The Octet Rule
Let's say you rent a limo to take you and your friends to prom. The limo has eight seats and it cost a pretty penny to rent. You need to invite only your date and three other couples to ride in it. If you have more than eight, the limo won't be comfortable to sit in. If you invite less people then the limo will cost more per person. Therefore, you need exactly eight people in your limo to hit the sweet spot. This situation is like the bonding of atoms. In an atom's outer shell (the limo) each atom needs exactly eight electrons (fellow riders).
There are three types of bonds that will be further discussed in this module. Here are some guidelines to help you remember them:
Metals + Nonmetals → Ionic Bonds
Nonmetal + Nonmetal → Covalent Bonds
Metal + Metal → Metallic Bonds

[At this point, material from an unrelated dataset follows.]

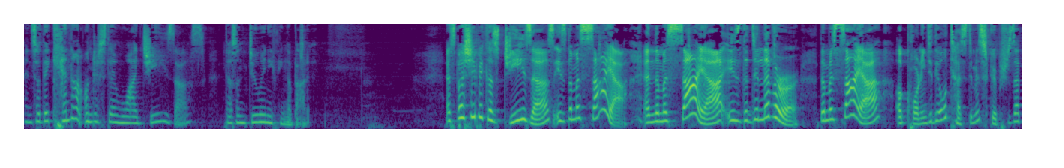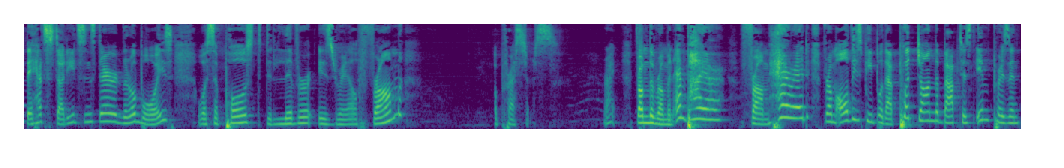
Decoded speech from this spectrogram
And so they cannot understand why Jesus doesn't do anything about it. Especially because Jesus is the Messiah, and the Messiah is the deliverer. The Messiah, according to the Old Testament scriptures that they had studied since they're little boys, was supposed to deliver Israel from oppressors right? From the Roman Empire, from Herod, from all these people that put John the Baptist in prison.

As we have said, bonding happens when an atom needs to complete its outer shell. This could mean losing, gaining, or sharing electrons. Once the outer shell is complete, the atom becomes isoelectronic. This means they have the same number and arrangement of electrons as the closest noble gas (group VIIIA). Remember noble gases are extremely stable due to their filled outer shell (8 valence electrons). That's why they get to take a limo to prom.

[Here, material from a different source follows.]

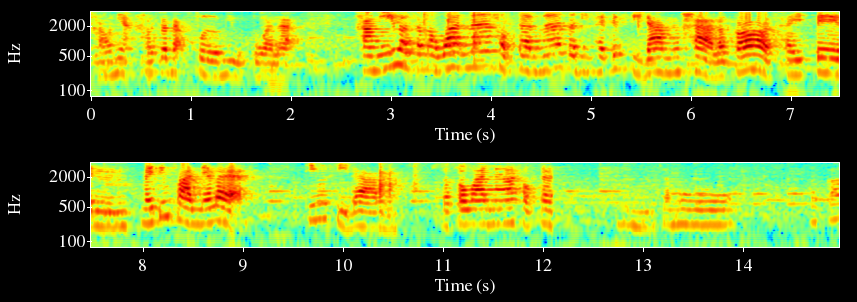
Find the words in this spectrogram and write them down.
เขาเนี่ยเขาจะแบบเฟิร์มอยู่ตัวละคราวนี้เราจะมาวาดหน้าเขากันหน้าจะดีใช้เป็นสีดำค่ะ แล้วก็ใช้เป็นไม้จิ้มฟันเนี่ยแหละ จิ้มสีดำ แล้วก็วาดหน้าเขากันจมูก แล้วก็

You don't like the idea of a limo filled with noble gasses? Well, let's move on then.
Ever wanted to predict the future like The Oracle? Now could be your chance. You heard us right. With the proper training and the right conditions, even you can predict how an element will react with other elements and what types of compounds it will form. All it takes is to know what's going on in the atom's orbitals in order to predict how it will react. (We cannot guarantee you will predict lottery numbers.)
Electron Configuration is the arrangement of the electrons in a particular atom or element. This is without a doubt the best kept secret for predicting the fate of an atom—so keep it to yourself. Just kidding. You can tell people.
Wait, you're not impressed? Well, what if we could predict the shape or geometry of the molecular substance too? Does that pique your interest? Calm down. There is a way, and we're about to show it to you.
According to the Valence Shell Electron Pair Repulsion (VSEPR) theory the shape formed by a molecule is based on the valence electrons surrounding the central atom. A molecule can form many different shapes depending on the types and number of atoms involved. Atoms are like nature's Legos and we're about to learn how to snap them together.